### Task brief
For this exercise, copy exactly the lines below from the one with "What was said" through the one with "I'm after the" and leave out the pictures.

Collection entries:
******************************

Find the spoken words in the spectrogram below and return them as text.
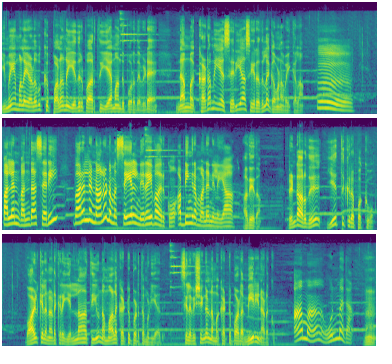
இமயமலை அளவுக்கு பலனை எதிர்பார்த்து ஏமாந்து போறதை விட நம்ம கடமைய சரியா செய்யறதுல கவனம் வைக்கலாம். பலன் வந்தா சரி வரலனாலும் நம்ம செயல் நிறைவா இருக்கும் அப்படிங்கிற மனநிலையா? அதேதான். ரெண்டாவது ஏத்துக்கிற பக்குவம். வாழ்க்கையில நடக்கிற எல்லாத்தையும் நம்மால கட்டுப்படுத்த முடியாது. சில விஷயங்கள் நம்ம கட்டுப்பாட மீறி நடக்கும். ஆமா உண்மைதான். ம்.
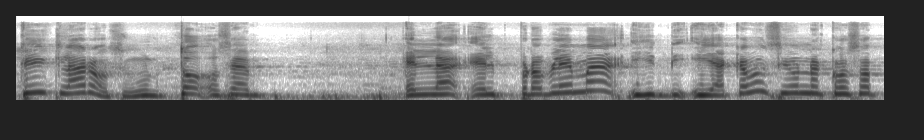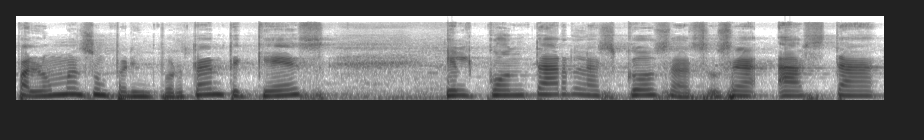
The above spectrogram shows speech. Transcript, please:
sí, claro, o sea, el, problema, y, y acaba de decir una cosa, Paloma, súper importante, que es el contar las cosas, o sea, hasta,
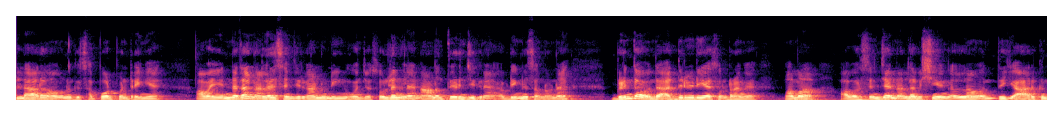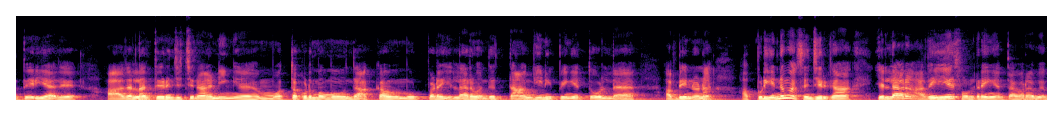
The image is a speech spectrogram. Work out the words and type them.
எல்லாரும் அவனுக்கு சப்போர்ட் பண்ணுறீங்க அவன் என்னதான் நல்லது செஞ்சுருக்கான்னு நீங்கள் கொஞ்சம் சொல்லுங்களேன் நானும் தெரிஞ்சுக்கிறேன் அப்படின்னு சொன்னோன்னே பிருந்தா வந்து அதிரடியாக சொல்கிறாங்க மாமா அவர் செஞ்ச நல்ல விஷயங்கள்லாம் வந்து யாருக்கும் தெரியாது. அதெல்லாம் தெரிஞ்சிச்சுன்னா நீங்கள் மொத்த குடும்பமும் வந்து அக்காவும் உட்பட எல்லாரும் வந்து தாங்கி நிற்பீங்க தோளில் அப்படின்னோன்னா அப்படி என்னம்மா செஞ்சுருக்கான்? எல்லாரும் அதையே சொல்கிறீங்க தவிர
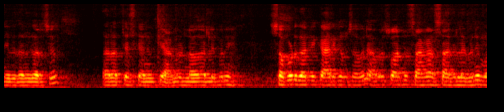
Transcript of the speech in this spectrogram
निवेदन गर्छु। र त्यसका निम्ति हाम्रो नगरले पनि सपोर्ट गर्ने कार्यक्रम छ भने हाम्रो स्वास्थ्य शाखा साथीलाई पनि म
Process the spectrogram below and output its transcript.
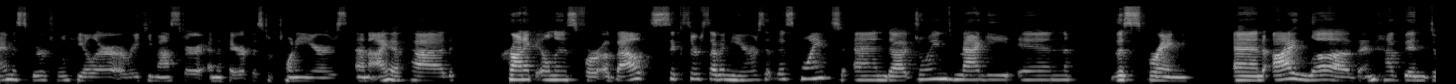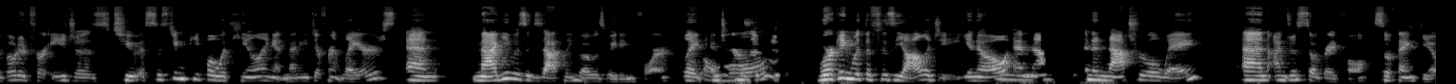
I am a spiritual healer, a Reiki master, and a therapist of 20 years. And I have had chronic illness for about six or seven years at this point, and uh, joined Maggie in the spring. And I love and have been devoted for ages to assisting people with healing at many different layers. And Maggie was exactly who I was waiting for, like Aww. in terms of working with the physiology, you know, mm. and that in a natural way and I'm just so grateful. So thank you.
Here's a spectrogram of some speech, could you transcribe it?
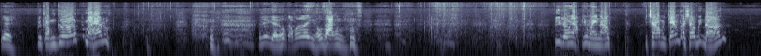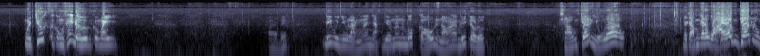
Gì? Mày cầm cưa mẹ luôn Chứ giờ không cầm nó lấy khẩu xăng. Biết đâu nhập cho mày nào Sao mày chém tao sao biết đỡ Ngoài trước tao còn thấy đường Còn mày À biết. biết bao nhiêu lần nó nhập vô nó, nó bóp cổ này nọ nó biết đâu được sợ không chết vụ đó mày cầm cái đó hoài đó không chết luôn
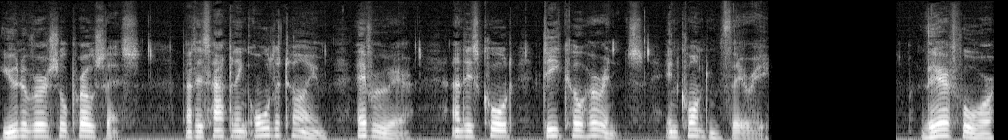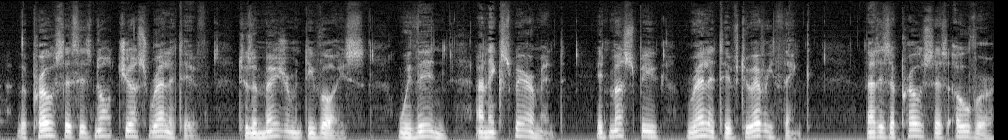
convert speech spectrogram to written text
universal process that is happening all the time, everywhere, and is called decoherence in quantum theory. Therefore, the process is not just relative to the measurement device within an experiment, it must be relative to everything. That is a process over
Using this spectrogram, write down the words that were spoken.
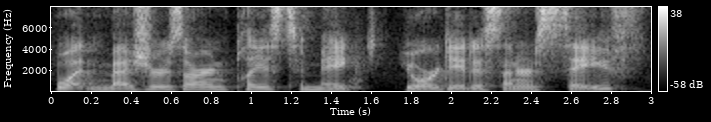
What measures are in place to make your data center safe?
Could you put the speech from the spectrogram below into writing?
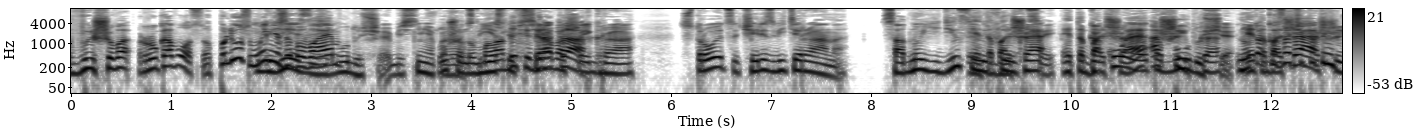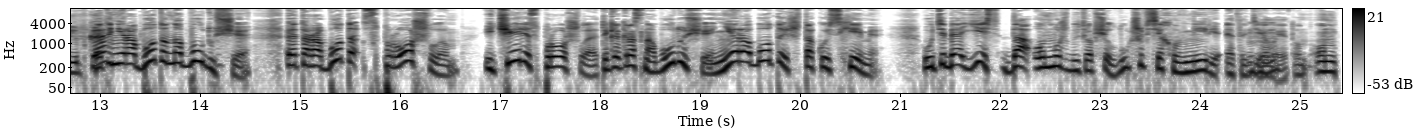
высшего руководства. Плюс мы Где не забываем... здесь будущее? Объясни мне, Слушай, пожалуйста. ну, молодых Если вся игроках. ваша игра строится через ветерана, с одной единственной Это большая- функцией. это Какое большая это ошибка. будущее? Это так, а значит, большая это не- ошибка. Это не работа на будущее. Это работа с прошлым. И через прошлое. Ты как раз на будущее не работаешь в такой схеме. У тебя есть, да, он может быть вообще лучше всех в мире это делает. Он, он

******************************

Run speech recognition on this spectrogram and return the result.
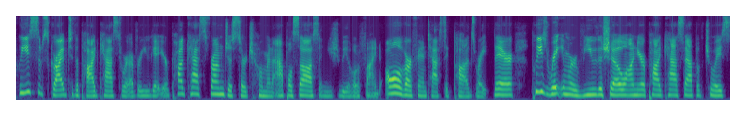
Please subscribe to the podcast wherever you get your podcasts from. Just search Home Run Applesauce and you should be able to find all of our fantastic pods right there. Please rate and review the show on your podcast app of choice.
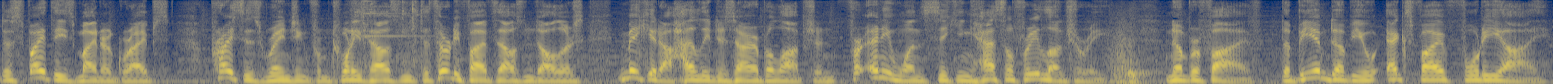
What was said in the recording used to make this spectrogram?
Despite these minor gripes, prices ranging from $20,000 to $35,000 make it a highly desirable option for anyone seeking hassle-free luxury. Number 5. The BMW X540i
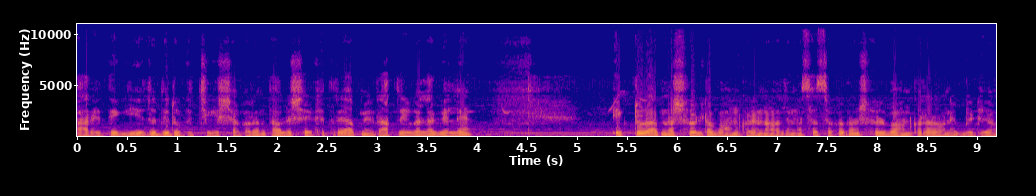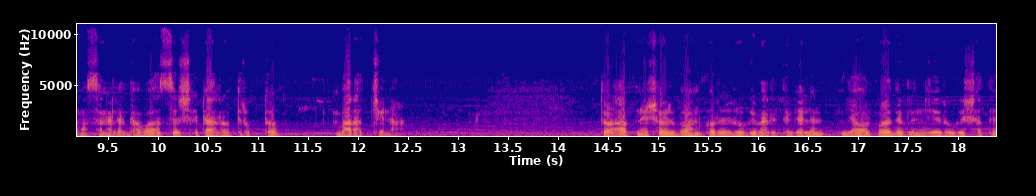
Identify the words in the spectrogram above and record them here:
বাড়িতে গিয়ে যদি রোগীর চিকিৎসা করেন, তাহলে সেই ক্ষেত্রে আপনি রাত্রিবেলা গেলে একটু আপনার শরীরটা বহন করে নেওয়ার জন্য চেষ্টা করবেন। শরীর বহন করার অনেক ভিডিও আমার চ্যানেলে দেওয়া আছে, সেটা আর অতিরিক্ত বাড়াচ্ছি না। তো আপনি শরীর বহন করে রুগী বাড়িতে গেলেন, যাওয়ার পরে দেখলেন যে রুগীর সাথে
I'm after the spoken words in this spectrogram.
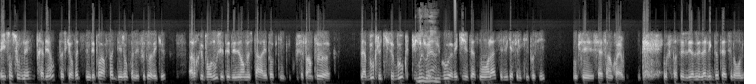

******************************

### Task output
What was said in the recording used to make this spectrogram?
Despite these minor gripes, prices ranging from $20,000 to $35,000 make it a highly desirable option for anyone seeking hassle-free luxury. Number 5. The BMW X540i
Identify the words in the spectrogram above and record them here:
বাড়িতে গিয়ে যদি রোগীর চিকিৎসা করেন, তাহলে সেই ক্ষেত্রে আপনি রাত্রিবেলা গেলে একটু আপনার শরীরটা বহন করে নেওয়ার জন্য চেষ্টা করবেন। শরীর বহন করার অনেক ভিডিও আমার চ্যানেলে দেওয়া আছে, সেটা আর অতিরিক্ত বাড়াচ্ছি না। তো আপনি শরীর বহন করে রুগী বাড়িতে গেলেন, যাওয়ার পরে দেখলেন যে রুগীর সাথে
I'm after the spoken words in this spectrogram.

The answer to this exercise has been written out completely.